LETTER | City Council, It's not your fault, but you can fix it

The following letter was sent to the City of Kirkland on July 10th

Re:  ZON11-00042 BN-Res Market

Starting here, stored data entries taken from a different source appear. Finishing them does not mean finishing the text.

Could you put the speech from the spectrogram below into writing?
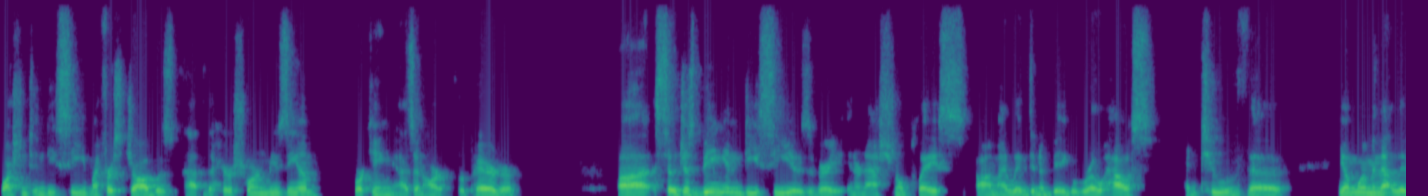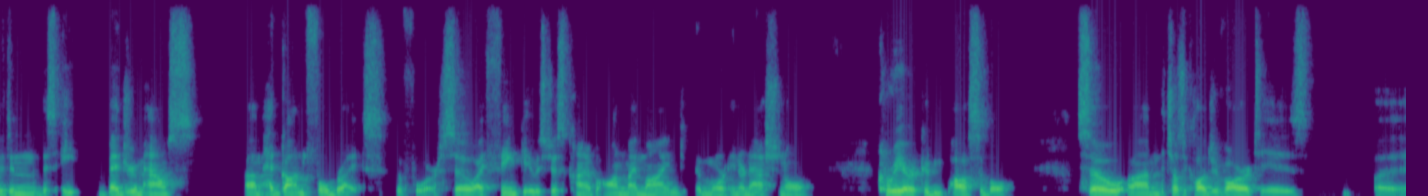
Washington DC. My first job was at the Hirshhorn Museum, working as an art preparator. Uh, so just being in DC, it was a very international place. Um, I lived in a big row house and two of the young women that lived in this eight bedroom house um, had gotten Fulbrights before. So I think it was just kind of on my mind, a more international career could be possible. So um, the Chelsea College of Art is a,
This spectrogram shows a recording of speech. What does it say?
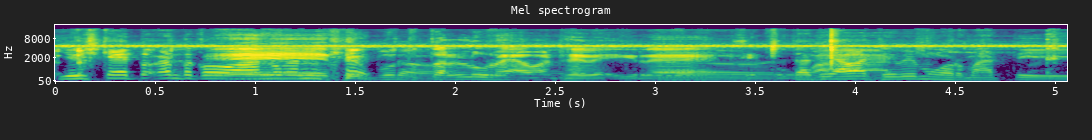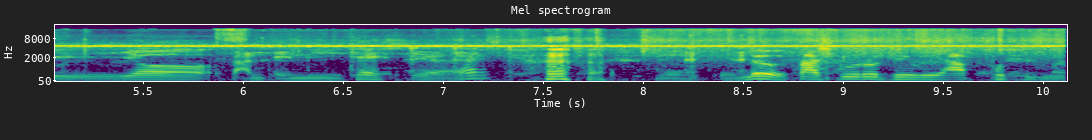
Yo wis ketok kan teko anu kan. Eh, butuh telu rek awak dhewe iki rek. Dadi awak dhewe menghormati yo santeni, guys ya. Eh. Lho, tas guru dhewe abot iki.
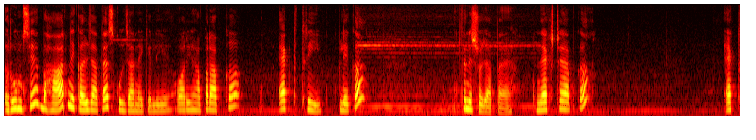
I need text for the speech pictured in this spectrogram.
रूम से बाहर निकल जाता है स्कूल जाने के लिए और यहाँ पर आपका एक्ट थ्री प्ले का फिनिश हो जाता है। नेक्स्ट है आपका एक्ट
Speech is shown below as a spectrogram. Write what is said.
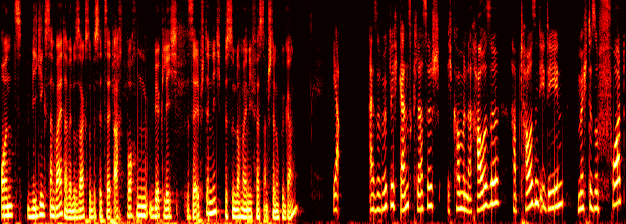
und wie ging es dann weiter? Wenn du sagst, du bist jetzt seit acht Wochen wirklich selbstständig, bist du nochmal in die Festanstellung gegangen? Ja, also wirklich ganz klassisch. Ich komme nach Hause, habe tausend Ideen, möchte sofort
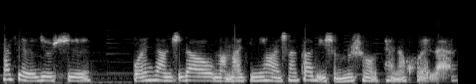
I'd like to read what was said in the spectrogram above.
他写的就是我很想知道我妈妈今天晚上到底什么时候才能回来，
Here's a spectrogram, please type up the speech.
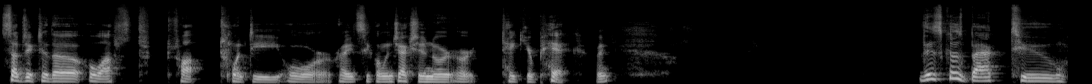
subject to the OWASP top 20 or right SQL injection or, or take your pick, right? This goes back to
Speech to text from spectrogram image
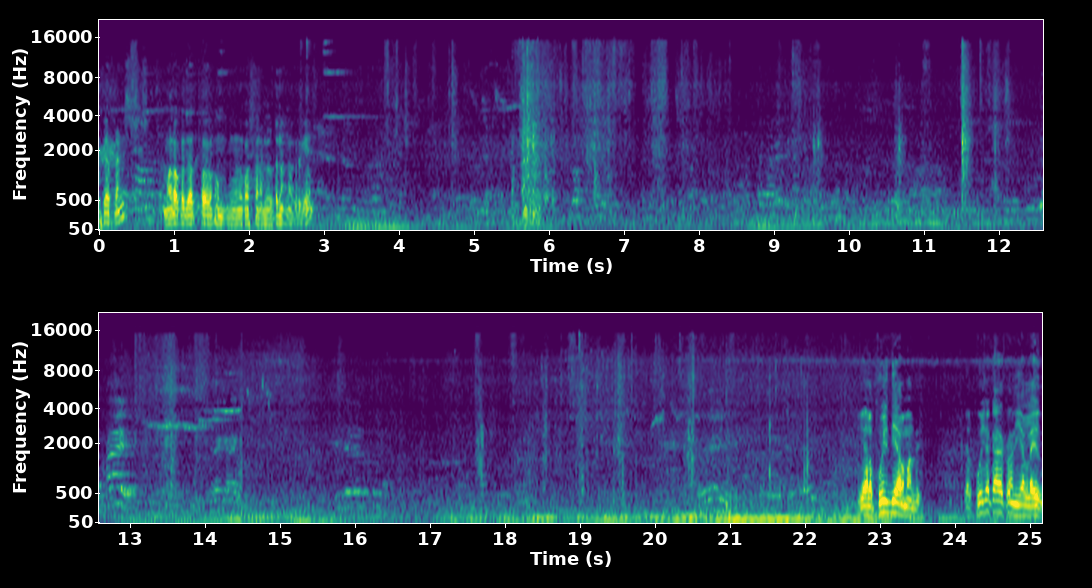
ఓకే ఫ్రెండ్స్ మరొక జతతో ముందుకు వస్తాను. వెళ్తున్నాను అక్కడికి. ఇవాళ పూజ తీయాలి మంది. ఇవాళ పూజ కార్యక్రమం ఇవాళ లైవ్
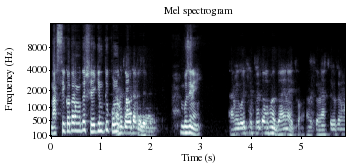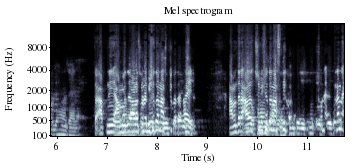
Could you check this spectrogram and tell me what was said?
নাস্তিকতার মধ্যে সে কিন্তু কোনো। বুঝি নাই? আমি ওই ক্ষেত্রে তো এখনও যাই নাই তো। আমি তো নাস্তিকতার মধ্যে এখনও যাই নাই। তো আপনি আমাদের আপনি আলোচনার বিষয় তো নাস্তিকতা ভাই। আমাদের আলোচ্য বিষয় তো যাব, নাস্তিক কিন্তু এই ক্ষেত্রে- শুনেন, না না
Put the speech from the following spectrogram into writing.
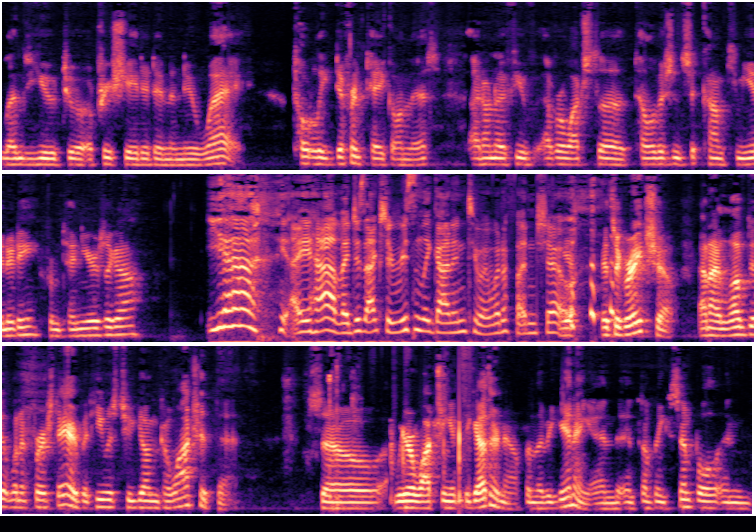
lends you to appreciate it in a new way totally different take on this. I don't know if you've ever watched the television sitcom Community from 10 years ago. Yeah, I have. I just actually recently got into it. What a fun show. Yeah, it's a great show. And I loved it when it first aired, but he was too young to watch it then. So we are watching it together now from the beginning and, and something simple and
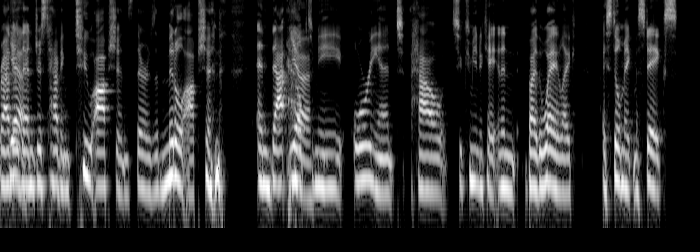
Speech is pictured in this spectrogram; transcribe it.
rather Yeah. than just having two options. There's a middle option. And that Yeah. helped me orient how to communicate. And then, by the way, like I still make mistakes.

Dear City Leaders:
For nearly a year and a half, the organization that has come to be known as "STOP", has been lobbying on behalf of the future of Kirkland to rationalize residential development on our Commercial zones, especially the BN zones. Your predecessor city fathers and mothers developed our Comprehensive Plan with a lot of thought and planning. STOP and the "red shirt folks" simply want that vision and foresight implemented in our Zoning Code. That's why it's called "STOP: Support The Ordinances and Plans.
It appears to those of us who have watched this drama play out that no one on either the Planning Commission or the Council has found any reason to strongly support the type of ultra-high density proposed development that current zoning oversights appear to allow. What support there may be is that of "Well, we made our bed and now we have to lie in it," or "I don't like the situation, but I don't like the alternatives either." Not a soul on the PC or Council is a cheerleader for where we're headed with this. We commend you for that. And we recognize the difficult position in which this places the City.
  • We are entitled to be "project specific" because the BN zone on Lake Street was the only available BN zone in the City at the time a specific developer proposal was submitted to the City. Pre-annexation, that proposal and BN zones were synonymous. Post-annexation, a wider application is appropriate, but has not yet been addressed.
  • We have emphasized the incompatibility with the surrounding zoning and existing development.
  • We have lobbied for the rights of existing property owners for predictability and the stability of the neighborhood that the Comp Plan promises.
  • We have argued that overly intense development is a traffic safety issue, especially with Lake Washington Boulevard being Kirkland's most-used pedestrian and bicycle venue.
  • We have shown that, with regard to the Lake Street proposal, the developer was adequately forewarned of a likely residential density limit of 12 units per acre, and competing language in the Comp Plan and Zoning Code, and that "the  most restrictive provision applies."
  • We have pointed out that the more recently implemented Lakeview Neighborhood Plan foresaw a similar problem on the Kidd Valley block and addressed it with a residential density cap, on a block in an already more commercialized area.
  • We have asked for "Neighborhood Business" to mean what it says, and not mean "build as many apartments as you can squeeze on the property." (Or to acknowledge that this is a farcical anachronism in Zoning due to decades old prior uses, and make the entire parcel residential.)
  • We have supported increased density IN THE PROPER LOCATIONS, and have given examples of where this has been done appropriately and well here in Kirkland.
Also, were we having our City's zoning challenged by a local, well-known and respected developer with a track record in Kirkland (or anywhere, for that matter!), we would likely be a bit more understanding. But that's not the case. And since there are hundreds of Kirkland citizens - local, well-known, and hopefully respected - who have signed on to protect our Boulevard, their position deserves high level, preferential consideration.
We fully understand how tough this issue is for everyone charged with making these decisions, but that's one of the challenges of being a civic leader. Please don't be swayed by developer threats. We made a mistake. It's not your fault. But you can fix it. Please do.
Chuck Pilcher